REQUIRED ACTION. The answer is an exact repetition of every entry, with all images left out.

WORKING DATA.

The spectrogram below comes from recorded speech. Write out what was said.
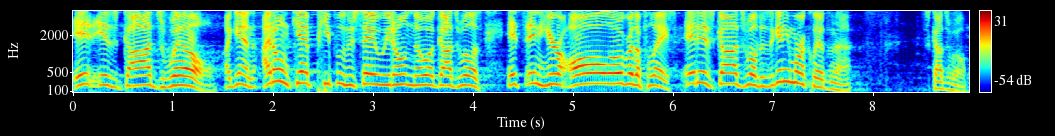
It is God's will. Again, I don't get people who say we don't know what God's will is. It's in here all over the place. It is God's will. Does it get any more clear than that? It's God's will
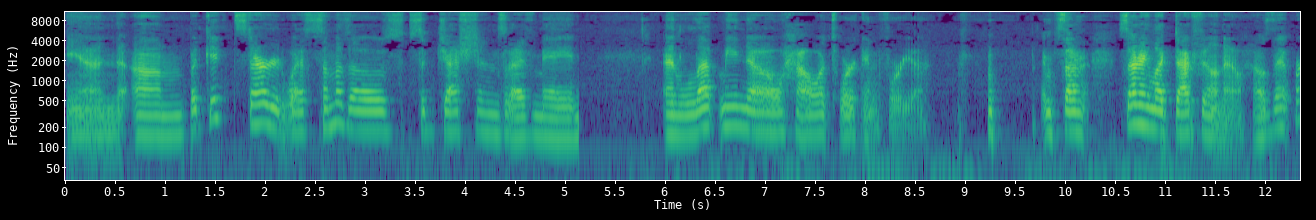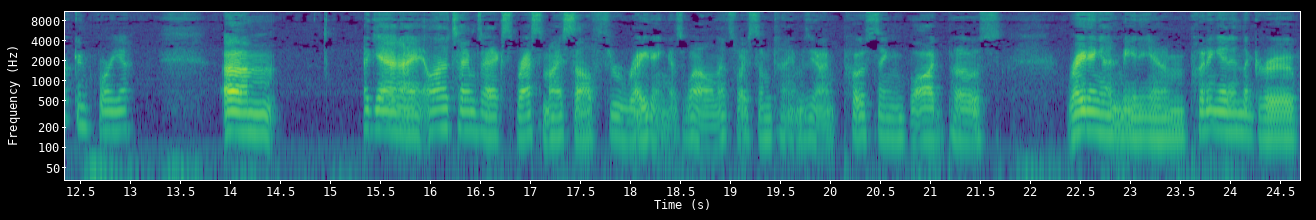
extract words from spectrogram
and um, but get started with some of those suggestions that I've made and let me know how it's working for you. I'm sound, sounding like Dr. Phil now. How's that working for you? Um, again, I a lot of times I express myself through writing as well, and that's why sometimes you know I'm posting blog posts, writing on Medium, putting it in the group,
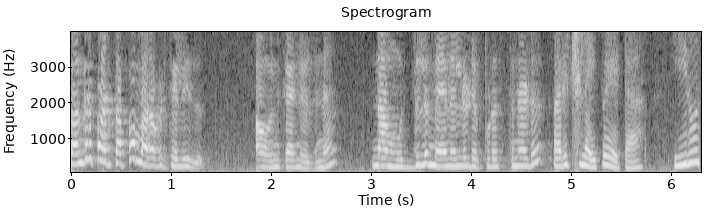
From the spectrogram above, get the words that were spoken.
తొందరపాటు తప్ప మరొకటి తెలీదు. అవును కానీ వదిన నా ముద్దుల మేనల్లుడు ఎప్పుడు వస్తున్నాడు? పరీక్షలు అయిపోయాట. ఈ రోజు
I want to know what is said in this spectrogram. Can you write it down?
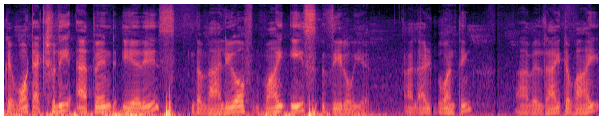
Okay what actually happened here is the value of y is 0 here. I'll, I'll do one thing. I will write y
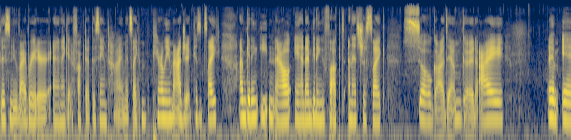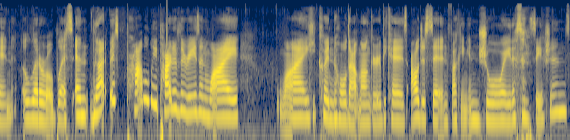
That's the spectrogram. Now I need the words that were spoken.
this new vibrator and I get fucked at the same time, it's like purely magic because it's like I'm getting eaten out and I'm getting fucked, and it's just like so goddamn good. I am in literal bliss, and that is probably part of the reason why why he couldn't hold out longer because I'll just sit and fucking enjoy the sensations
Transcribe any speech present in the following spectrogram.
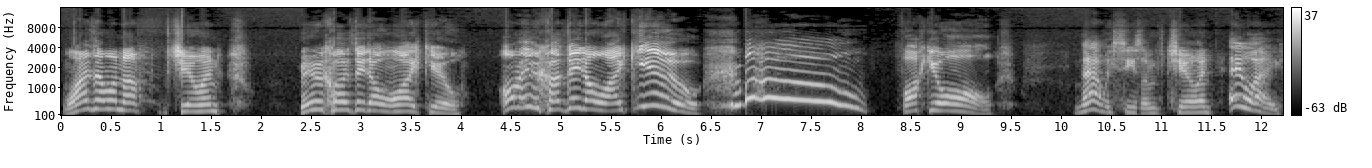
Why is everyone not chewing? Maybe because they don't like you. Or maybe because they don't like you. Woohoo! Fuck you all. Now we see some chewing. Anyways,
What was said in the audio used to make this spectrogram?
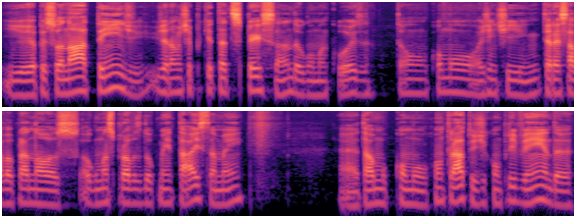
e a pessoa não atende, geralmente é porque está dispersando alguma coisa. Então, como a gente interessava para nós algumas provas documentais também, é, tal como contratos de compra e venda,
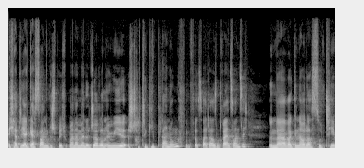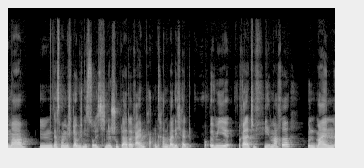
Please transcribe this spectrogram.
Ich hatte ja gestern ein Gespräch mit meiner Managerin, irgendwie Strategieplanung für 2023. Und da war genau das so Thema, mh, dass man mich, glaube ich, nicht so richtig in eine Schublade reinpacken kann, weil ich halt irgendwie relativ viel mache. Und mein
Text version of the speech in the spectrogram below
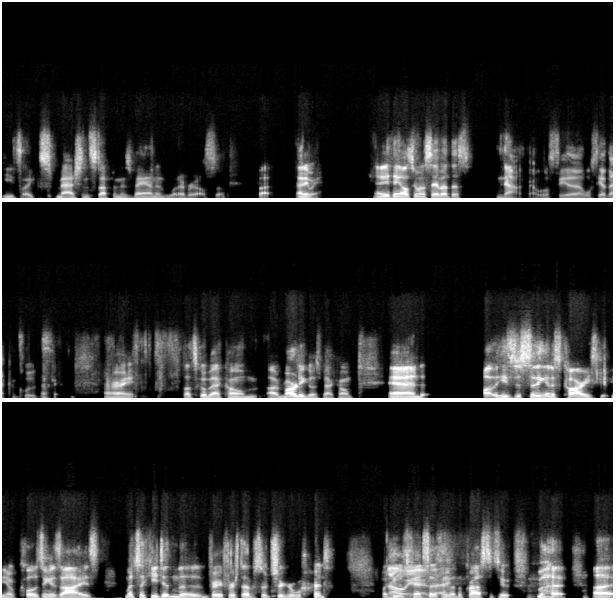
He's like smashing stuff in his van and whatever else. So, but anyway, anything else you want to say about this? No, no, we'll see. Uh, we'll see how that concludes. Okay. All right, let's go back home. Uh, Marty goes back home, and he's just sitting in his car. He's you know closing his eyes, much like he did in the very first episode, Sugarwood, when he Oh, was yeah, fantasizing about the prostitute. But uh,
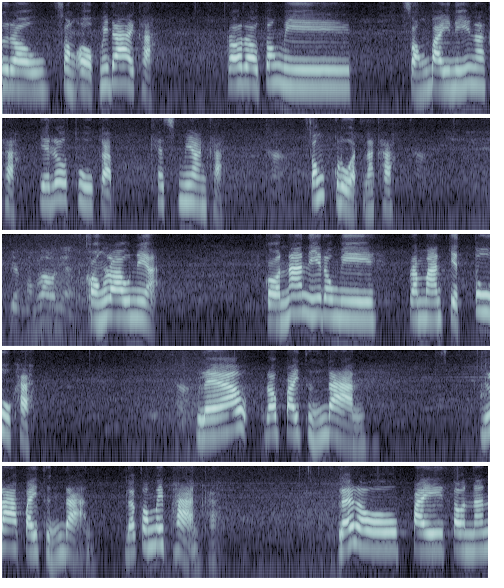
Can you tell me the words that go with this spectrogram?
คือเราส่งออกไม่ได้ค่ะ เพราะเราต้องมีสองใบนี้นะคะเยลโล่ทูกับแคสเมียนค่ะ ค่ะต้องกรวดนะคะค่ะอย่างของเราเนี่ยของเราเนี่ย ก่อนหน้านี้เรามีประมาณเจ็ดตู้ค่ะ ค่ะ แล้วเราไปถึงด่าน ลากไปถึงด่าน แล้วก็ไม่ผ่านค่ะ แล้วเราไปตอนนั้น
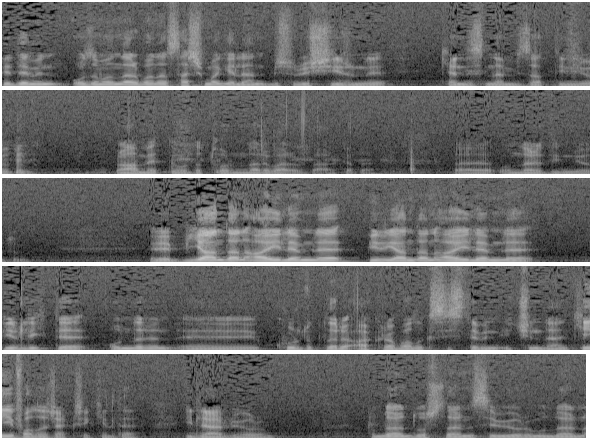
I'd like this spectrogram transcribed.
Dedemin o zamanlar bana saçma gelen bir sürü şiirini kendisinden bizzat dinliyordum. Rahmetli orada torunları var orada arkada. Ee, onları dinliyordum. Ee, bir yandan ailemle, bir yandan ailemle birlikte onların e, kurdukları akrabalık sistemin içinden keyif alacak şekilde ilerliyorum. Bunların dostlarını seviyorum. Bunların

TASK ANSWER.
The spectrogram below comes from recorded speech. Write out what was said.
It is God's will. Again, I don't get people who say we don't know what God's will is. It's in here all over the place. It is God's will. Does it get any more clear than that? It's God's will
extract words from spectrogram
and um, but get started with some of those suggestions that I've made and let me know how it's working for you. I'm sound, sounding like Dr. Phil now. How's that working for you? Um, again, I a lot of times I express myself through writing as well, and that's why sometimes you know I'm posting blog posts, writing on Medium, putting it in the group,
From the spectrogram above, get the words that were spoken.
తొందరపాటు తప్ప మరొకటి తెలీదు. అవును కానీ వదిన నా ముద్దుల మేనల్లుడు ఎప్పుడు వస్తున్నాడు? పరీక్షలు అయిపోయాట. ఈ రోజు
I want to know what is said in this spectrogram. Can you write it down?
Okay what actually happened here is the value of y is 0 here. I'll, I'll do one thing. I will write y
That's the spectrogram. Now I need the words that were spoken.
this new vibrator and I get fucked at the same time, it's like purely magic because it's like I'm getting eaten out and I'm getting fucked, and it's just like so goddamn good. I am in literal bliss, and that is probably part of the reason why why he couldn't hold out longer because I'll just sit and fucking enjoy the sensations
Transcribe any speech present in the following spectrogram.
Why is everyone not chewing? Maybe because they don't like you. Or maybe because they don't like you. Woohoo! Fuck you all. Now we see some chewing. Anyways,
What was said in the audio used to make this spectrogram?
e a pessoa não atende, geralmente é porque está dispersando alguma coisa. Então, como a gente interessava para nós algumas provas documentais também, é, tal como contratos de compra e venda,
Please transcribe this spectrogram.
Ich hatte ja gestern ein Gespräch mit meiner Managerin, irgendwie Strategieplanung für 2023. Und da war genau das so Thema, mh, dass man mich, glaube ich, nicht so richtig in eine Schublade reinpacken kann, weil ich halt irgendwie relativ viel mache. Und mein
Text version of the speech in the spectrogram below
He's like smashing stuff in his van and whatever else. So, but anyway, anything else you want to say about this? No, no, we'll see. Uh, we'll see how that concludes. Okay. All right, let's go back home. Uh, Marty goes back home, and he's just sitting in his car. He's you know closing his eyes, much like he did in the very first episode, Sugarwood, when he Oh, was yeah, fantasizing about the prostitute. But uh,
Can you tell me the words that go with this spectrogram?
คือเราส่งออกไม่ได้ค่ะ เพราะเราต้องมีสองใบนี้นะคะเยลโล่ทูกับแคสเมียนค่ะ ค่ะต้องกรวดนะคะค่ะอย่างของเราเนี่ยของเราเนี่ย ก่อนหน้านี้เรามีประมาณเจ็ดตู้ค่ะ ค่ะ แล้วเราไปถึงด่าน ลากไปถึงด่าน แล้วก็ไม่ผ่านค่ะ แล้วเราไปตอนนั้น
I'd like this spectrogram transcribed.
Dedemin o zamanlar bana saçma gelen bir sürü şiirini kendisinden bizzat dinliyordum. Rahmetli orada torunları var orada arkada. Ee, onları dinliyordum. Ee, bir yandan ailemle, bir yandan ailemle birlikte onların e, kurdukları akrabalık sistemin içinden keyif alacak şekilde ilerliyorum. Bunların dostlarını seviyorum. Bunların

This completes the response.